╔══
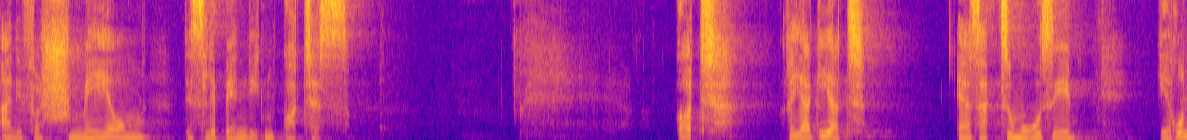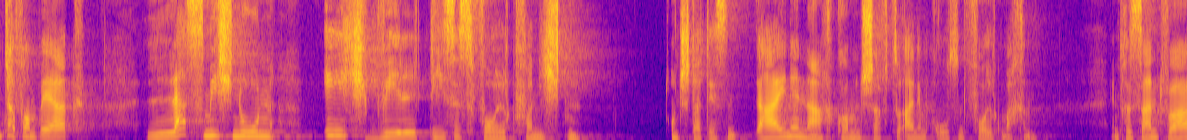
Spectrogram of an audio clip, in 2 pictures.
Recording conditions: large echoing room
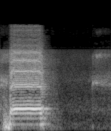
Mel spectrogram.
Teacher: حرف الثاء انه يشترك فيه طرف اللسان مع اطراف الثنايا العليا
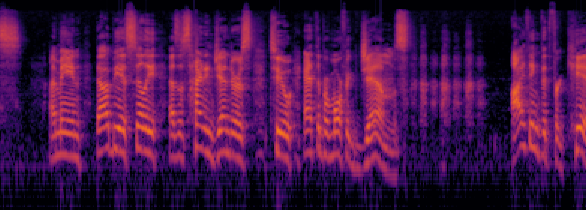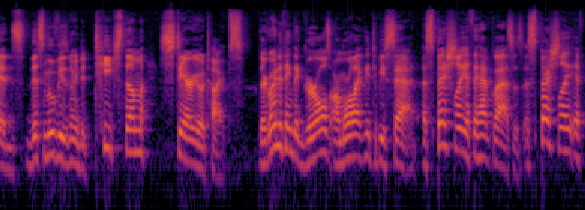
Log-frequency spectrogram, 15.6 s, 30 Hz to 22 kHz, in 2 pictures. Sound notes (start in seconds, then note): 5.4 heheh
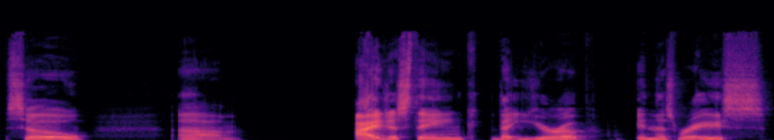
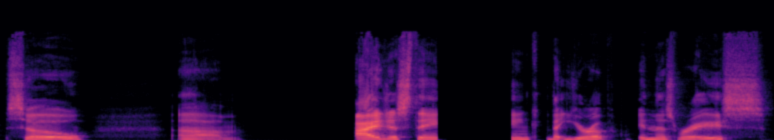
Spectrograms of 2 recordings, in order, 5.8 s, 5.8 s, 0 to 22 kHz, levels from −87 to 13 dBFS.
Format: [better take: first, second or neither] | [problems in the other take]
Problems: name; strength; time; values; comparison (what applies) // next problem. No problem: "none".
first | audio freezing; at 3.5 s for 0.5 s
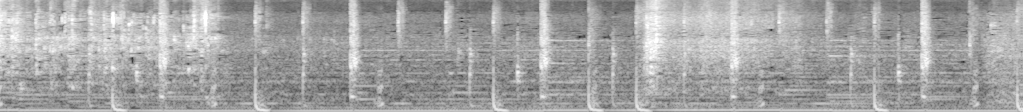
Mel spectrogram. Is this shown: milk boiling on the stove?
yes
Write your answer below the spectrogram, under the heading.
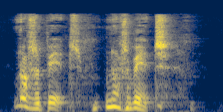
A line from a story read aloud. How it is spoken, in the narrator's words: he answered hastily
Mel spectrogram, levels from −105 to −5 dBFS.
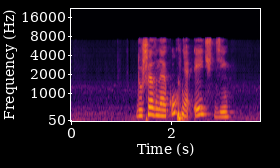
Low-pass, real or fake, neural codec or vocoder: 7.2 kHz; fake; codec, 16 kHz, 4 kbps, X-Codec, HuBERT features, trained on balanced general audio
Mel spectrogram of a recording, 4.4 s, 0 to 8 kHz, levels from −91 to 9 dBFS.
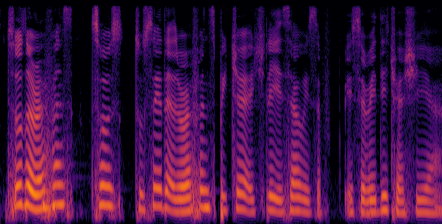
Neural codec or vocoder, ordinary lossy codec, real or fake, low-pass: none; none; real; 7.2 kHz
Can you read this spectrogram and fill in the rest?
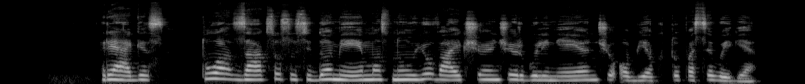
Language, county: Lithuanian, Klaipėda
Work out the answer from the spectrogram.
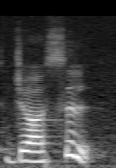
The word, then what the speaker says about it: jostle: Next is jostle. T is silent.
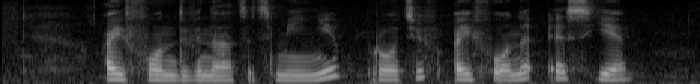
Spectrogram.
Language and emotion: Russian, neutral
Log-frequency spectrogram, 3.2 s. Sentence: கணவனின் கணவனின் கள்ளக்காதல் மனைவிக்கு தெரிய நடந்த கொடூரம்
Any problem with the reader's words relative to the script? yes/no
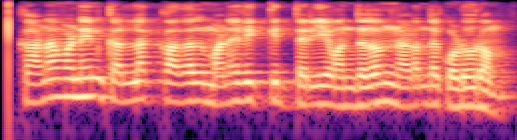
yes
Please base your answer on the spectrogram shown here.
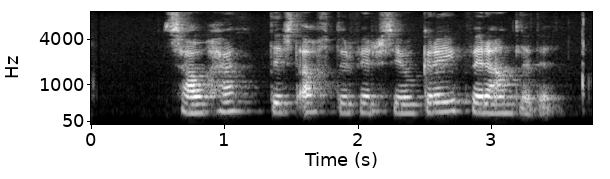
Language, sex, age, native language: Icelandic, female, 13, Icelandic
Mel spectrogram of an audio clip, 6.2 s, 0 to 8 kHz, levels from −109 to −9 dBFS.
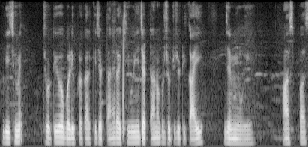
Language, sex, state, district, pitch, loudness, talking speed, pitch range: Hindi, male, Andhra Pradesh, Anantapur, 100 Hz, -22 LUFS, 205 wpm, 95-105 Hz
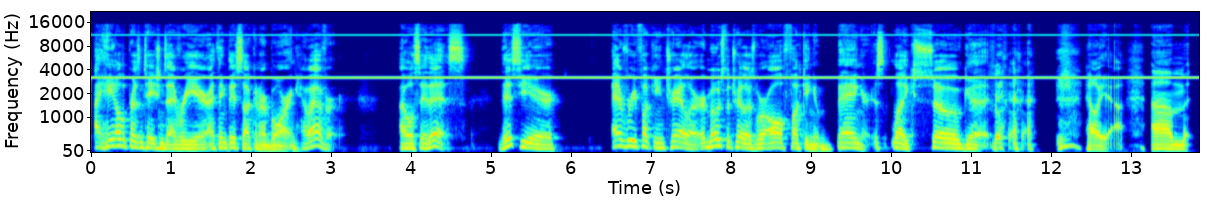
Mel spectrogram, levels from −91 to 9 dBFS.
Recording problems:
high-pitched whine; loud; throughout; 3 kHz, 5 dB below the speech

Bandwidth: 15 kHz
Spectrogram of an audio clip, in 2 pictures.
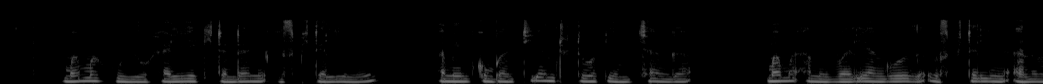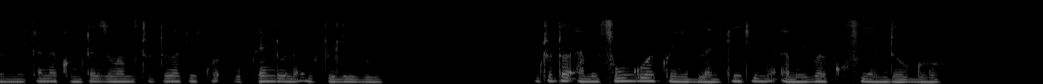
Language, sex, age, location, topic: Swahili, male, 18-24, Mombasa, health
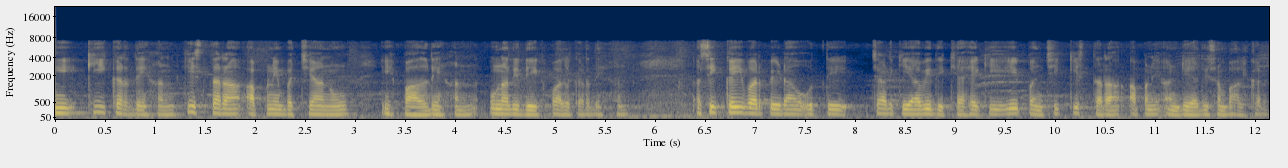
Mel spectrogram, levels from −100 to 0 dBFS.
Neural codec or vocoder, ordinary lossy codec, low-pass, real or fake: none; none; 7.2 kHz; real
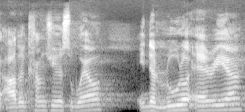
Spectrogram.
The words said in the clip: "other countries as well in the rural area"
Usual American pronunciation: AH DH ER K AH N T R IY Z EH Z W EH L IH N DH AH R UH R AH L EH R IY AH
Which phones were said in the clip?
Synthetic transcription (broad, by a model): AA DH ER K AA N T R IY EH S W EH L IH N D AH R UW R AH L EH R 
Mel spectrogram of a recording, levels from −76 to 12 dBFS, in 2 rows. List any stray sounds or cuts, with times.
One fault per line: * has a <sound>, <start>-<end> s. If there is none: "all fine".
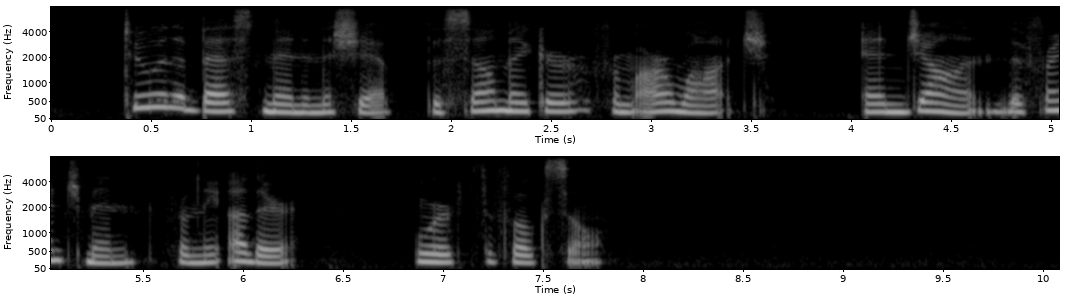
all fine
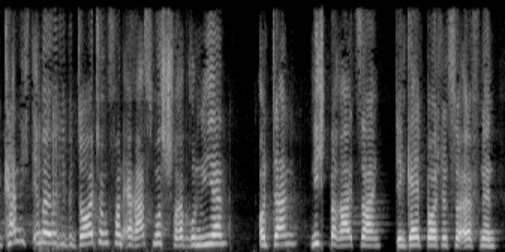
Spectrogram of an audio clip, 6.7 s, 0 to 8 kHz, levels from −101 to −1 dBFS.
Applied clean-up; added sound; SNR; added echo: neural mask model DeepFilterNet 3.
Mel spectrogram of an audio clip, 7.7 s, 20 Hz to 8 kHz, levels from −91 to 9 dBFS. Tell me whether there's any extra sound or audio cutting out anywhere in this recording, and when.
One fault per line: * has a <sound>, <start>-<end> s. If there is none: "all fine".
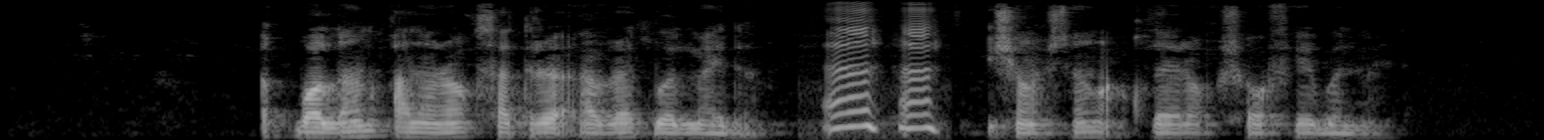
* has a laugh, 4.1-4.7 s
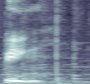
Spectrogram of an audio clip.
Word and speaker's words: PNG: is portable network graphics png or pronounced as ping it is an image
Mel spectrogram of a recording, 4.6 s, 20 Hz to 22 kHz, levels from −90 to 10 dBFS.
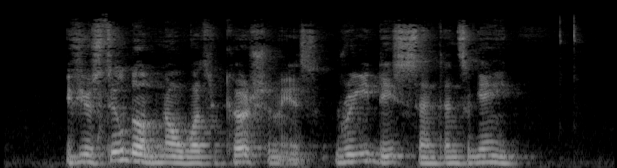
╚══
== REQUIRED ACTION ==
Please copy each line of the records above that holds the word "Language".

== TASK OUTPUT ==
Language, county: Lithuanian, Klaipėda
Language and emotion: Russian, neutral
Language, sex, age, native language: Icelandic, female, 13, Icelandic
Language, sex, state, district, pitch, loudness, talking speed, pitch range: Hindi, male, Andhra Pradesh, Anantapur, 100 Hz, -22 LUFS, 205 wpm, 95-105 Hz
Language, sex, age, location, topic: Swahili, male, 18-24, Mombasa, health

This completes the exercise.